Well, I finally finished After the War is Over by Jennifer Robson this evening. I have actually been reading a lot but mostly nonfiction books that I don't always add to this blog. I liked this book but because I was reading other stuff, I didn't always read this novel every day and thus I didn't keep with the story like I like to.
I'd recommend it though if you enjoy historical novels. It was well researched and well written. The author also wrote Somewhere in France, which was a prequel to this novel. Book Read: After the War is Over Author: Jennifer Robson
I have read several of Jennifer Weiner's novels and have loved each one. All Fall Down was no exception. This book was a little different from her other novels though. The subject: addiction. The main character, Allison Weiss, is a wife, mother, blogger, and all round busy gal. When she hurt her back, she continued taking pain killers and for two years progressively abused Oxycodone, Vicodan and Percocet until she was putting her daughter in danger. I personally don't know much about addiction, but this story rang true in the way Allison was in denial, abused the drugs progressively until she couldn't not take them, and the reluctance she experienced in thinking she needed help. And then accepting it when she was finally forced to go to rehab. Read and love it! All Fall Down: A Novel Book Read: All Fall Down Author: Jennifer Weiner
I finished reading The Paying Guests by Sarah Waters today, during the day sitting outside at my son's house. The best way to finish a really good book, in my opinion, is to enjoy it while I'm wide awake in a great setting. I usually read in bed at night so the daytime reading especially to finish up a book is a treat. This was a really good book. A long one but a good one. Set in 1922 London Mrs. Wray and her unmarried daughter Frances have a lovely large house but little income or servants. To make ends meet they take in boarders, or as they call them paying guests. The couple who rent two rooms from them are Leonard and Lilian Barber, and the friendships and events that unfold are surprising. I really enjoyed this book all the way to the end, wondering what the outcome would be. It was suspenseful, well written, and yes, long at 564 pages. But so worth it.
I listened to Brooke Shields's memoir There Was a Little Girl: The Real Story of My Mother and Me since I reserved the audio book on CD at the library when I meant to get the book. It was actually a really good book to listen to and I found myself taking little breaks to listen here and there over several days. Brooke Shields's mother was an alcoholic, which informed this entire book. The woman would have driven me bonkers, but it looks like she came out alright despite Teri Shields. After her mother died, Brooke wrote this memoir laying it all (I guess, it was a lot so I hope that was all or most of it) out there for the world to see. I mean this woman let her 12-year-old daughter make the movie Pretty Baby, which admittedly was fairly racy for being made in 1978 or any time. Brooke appears nude in it and in some pretty compromising and adult-themed situations. She said she wouldn't let her own daughters make that movie at that age. I guess not! I did enjoy listening to this audio book read by Shields proving none of us have a perfect life or perfect parents. We just do the best we can.

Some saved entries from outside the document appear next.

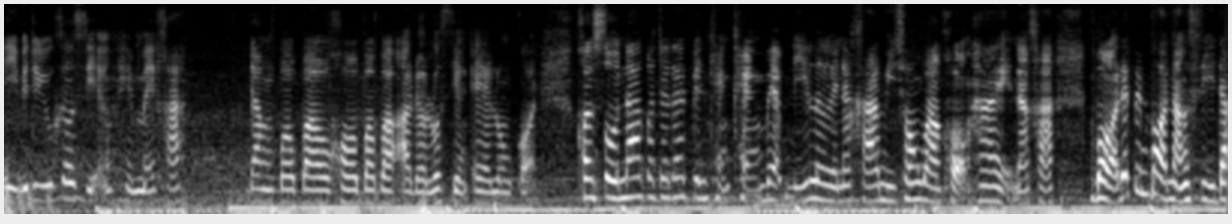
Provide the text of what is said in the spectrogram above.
นี่วิทยุเครื่องเสียงเห็นไหมคะดังเบาๆ คอเบาๆอะเดี๋ยวลดเสียงแอร์ลงก่อน คอนโซลหน้าก็จะได้เป็นแข็งๆ แบบนี้เลยนะคะ มีช่องวางของให้นะคะ เบาะได้เป็นเบาะหนังสีด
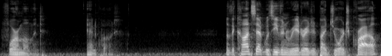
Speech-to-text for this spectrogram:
for a moment. Now, the concept was even reiterated by George Crile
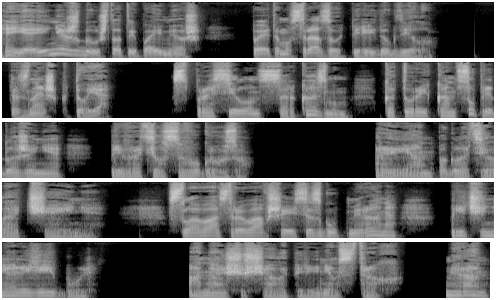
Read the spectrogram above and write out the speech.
Я и не жду, что ты поймешь, поэтому сразу перейду к делу. Ты знаешь, кто я?» Спросил он с сарказмом, который к концу предложения превратился в угрозу. Рэйян поглотила отчаяние. Слова, срывавшиеся с губ Мирана, причиняли ей боль. Она ощущала перед ним страх. «Миран,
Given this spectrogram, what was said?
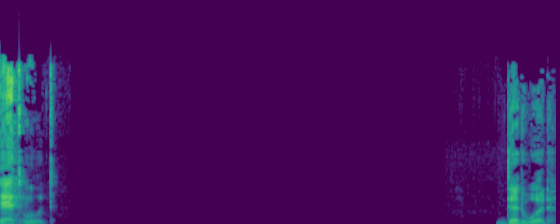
Deadwood. Deadwood.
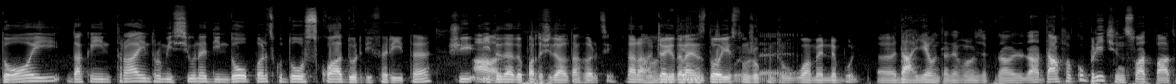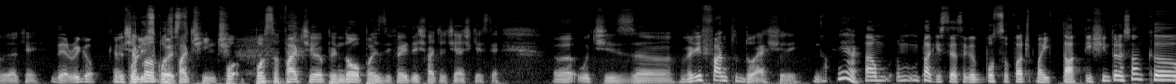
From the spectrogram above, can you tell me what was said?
2 dacă intrai într-o misiune din două părți cu două squaduri diferite și Ah. îi dădea de o parte și de alta hărții. Dar na, Am Jagged întâlnit Alliance 2 este un joc făcut, pentru oameni nebuni. Uh, da, e într-adevăr un joc, dar, dar, dar am făcut brici în SWAT 4, e ok. There we go. și acolo poți, Quest faci, 5. po- poți să faci uh, prin două părți diferite și faci aceeași chestie. Uh, which is uh, very fun to do actually. Da. Yeah. Am, îmi plac chestia asta, că poți să faci mai tactic și interesant că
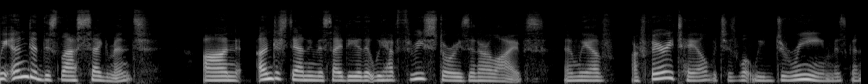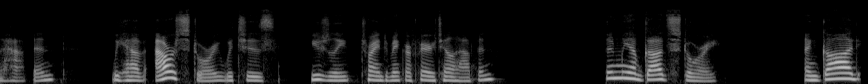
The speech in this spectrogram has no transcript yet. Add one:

When the book begins Kat is a Jewish girl who lives in Russia in the 1980s. She is young, just 6, I think and is diagnosed with scoliosis so is sent to a special school for extra care and to get the medical attention she needs. The book was interesting and then it sort of got to be repetitive or something. I did enjoy it, but I lost interest as Kat aged, I think. But try it. You might just love Mannequin Girl. Book Read: Mannequin Girl Author: Ellen Litman
Late last night I finished reading Station Eleven by Emily St. John Mandel, and today I noticed that this book is classified as science fiction. Well, I normally don't like or even read science fiction, but I had read a good recommendation for this book so I'm glad I read it before realizing it was science fiction. (grin)

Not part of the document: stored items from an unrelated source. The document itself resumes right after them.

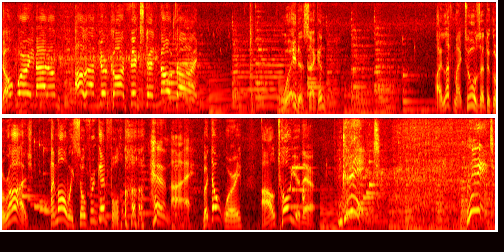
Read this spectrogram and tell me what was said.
Don't worry, madam. I'll have your car fixed in no time. Wait a second. I left my tools at the garage. I'm always so forgetful. Oh my. but don't worry, I'll tow you there. Great! Wait!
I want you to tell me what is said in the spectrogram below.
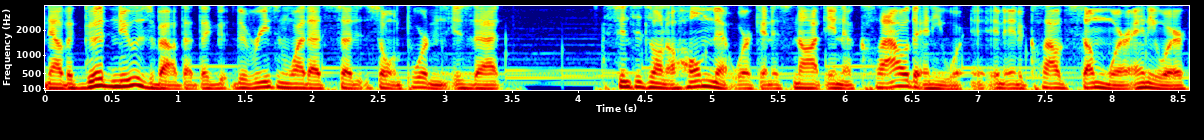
Now, the good news about that, the, the reason why that's so important is that since it's on a home network and it's not in a cloud anywhere, in, in a cloud somewhere, anywhere,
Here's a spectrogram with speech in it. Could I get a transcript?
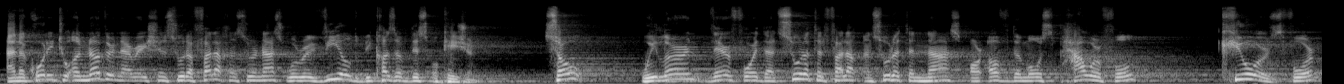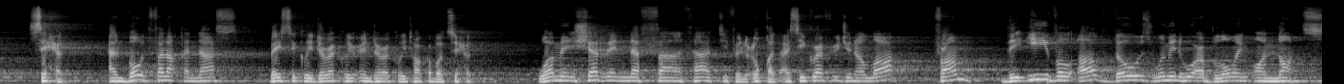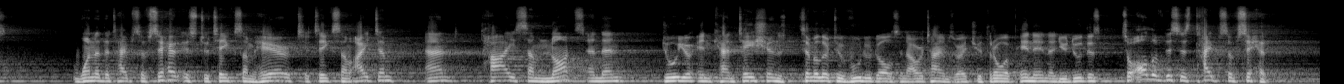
And according to another narration, Surah Falaq and Surah Nas were revealed because of this occasion. So, we learn therefore that Surah Al-Falaq and Surah Al-Nas are of the most powerful cures for sihr. And both Falaq and Nas basically directly or indirectly talk about sihr. وَمِن شَرِّ النَّفَّاثَاتِ فِي الْعُقَدِ I seek refuge in Allah from the evil of those women who are blowing on knots. One of the types of sihr is to take some hair, to take some item and tie some knots and then do your incantations similar to voodoo dolls in our times, right? You throw a pin in and you do this. So all of this is types of sihr.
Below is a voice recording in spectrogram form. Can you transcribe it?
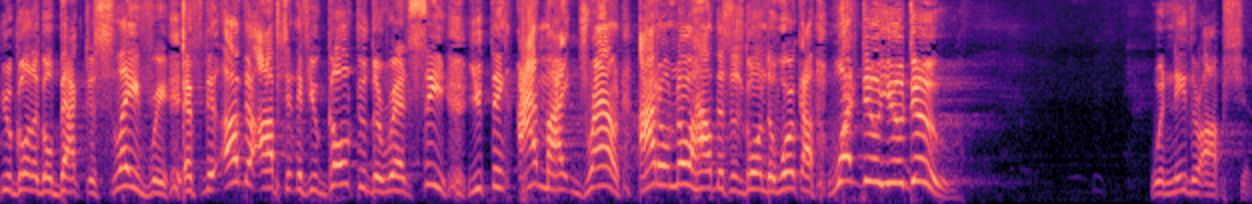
you're going to go back to slavery. If the other option, if you go through the Red Sea, you think I might drown. I don't know how this is going to work out. What do you do when neither option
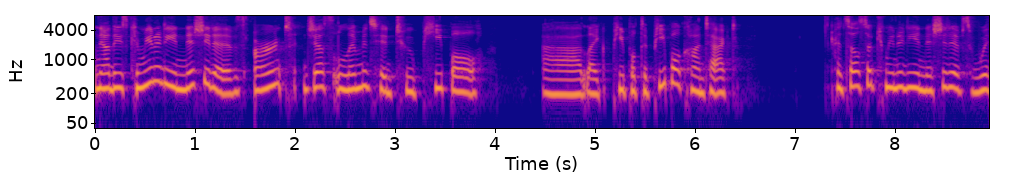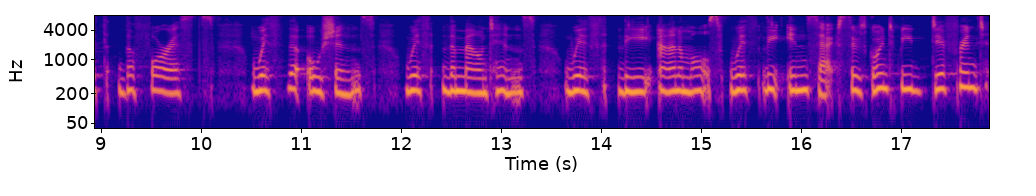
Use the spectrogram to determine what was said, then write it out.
Now, these community initiatives aren't just limited to people, uh, like people to people contact. It's also community initiatives with the forests, with the oceans, with the mountains, with the animals, with the insects. There's going to be different,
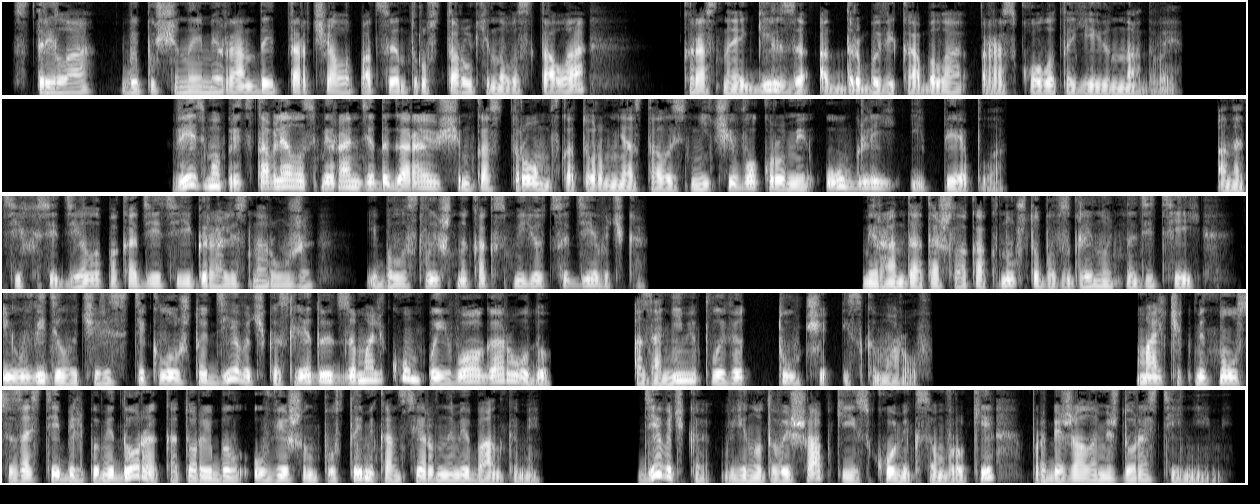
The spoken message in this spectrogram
Стрела, выпущенная Мирандой, торчала по центру старухиного стола. Красная гильза от дробовика была расколота ею надвое. Ведьма представлялась Миранде догорающим костром, в котором не осталось ничего, кроме углей и пепла. Она тихо сидела, пока дети играли снаружи, и было слышно, как смеется девочка. Миранда отошла к окну, чтобы взглянуть на детей, и увидела через стекло, что девочка следует за мальком по его огороду, а за ними плывет туча из комаров. Мальчик метнулся за стебель помидора, который был увешан пустыми консервными банками. Девочка в енотовой шапке и с комиксом в руке пробежала между растениями.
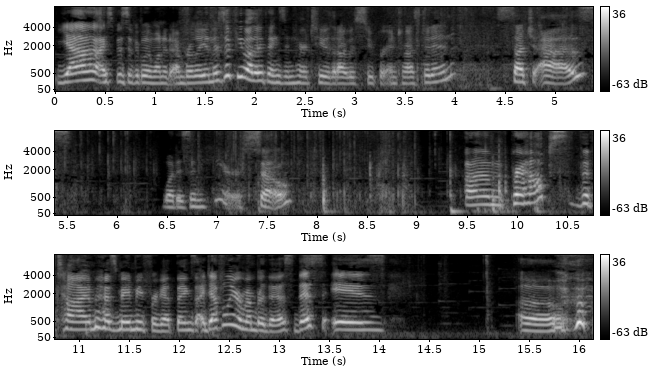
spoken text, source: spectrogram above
yeah, I specifically wanted Emberly, and there's a few other things in here too that I was super interested in, such as what is in here. So um, perhaps the time has made me forget things. I definitely remember this. This is, uh,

I mean I knew it was science fiction because of the premise: a horrible flu strain wipes out most of the people on Earth. Not that that couldn't happen or anything, but it was in some ways futuristic in its doomsday message, but I loved this novel. Loved it.
It took a bit to get the gist of this story since it floated between then (pre-flu) and now (post-flu) where time was measured in years after the flu (Year Two, Year Twenty). The story of survival and living in this new reality was interestingly told through some characters I won't soon forget.
I've actually read a couple of other such books with almost end of the world themes: The Dog Stars by Peter Heller and The Age of Miracles by Karen Thompson Walker. They were also excellent reads so I guess I like my sci-fi in an end of the world sort of way.
If you love reading books with a good story that's well written, that's fresh and unpredictable, pick up Martha Woodroof's debut novel Small Blessings.
While reading this book, I felt like this woman-of-a-certain-age (she's in her sixties and this is her first published novel! I love that!) had saved up some wisdom gained from living and shared it with us, her readers.
The random people and events might seem unbelievable in another writer's hands but this author lends enough "truth is stranger than fiction" to the circumstances that they fall happily into place.
Book Read: Small Blessings
Author: Martha Woodroof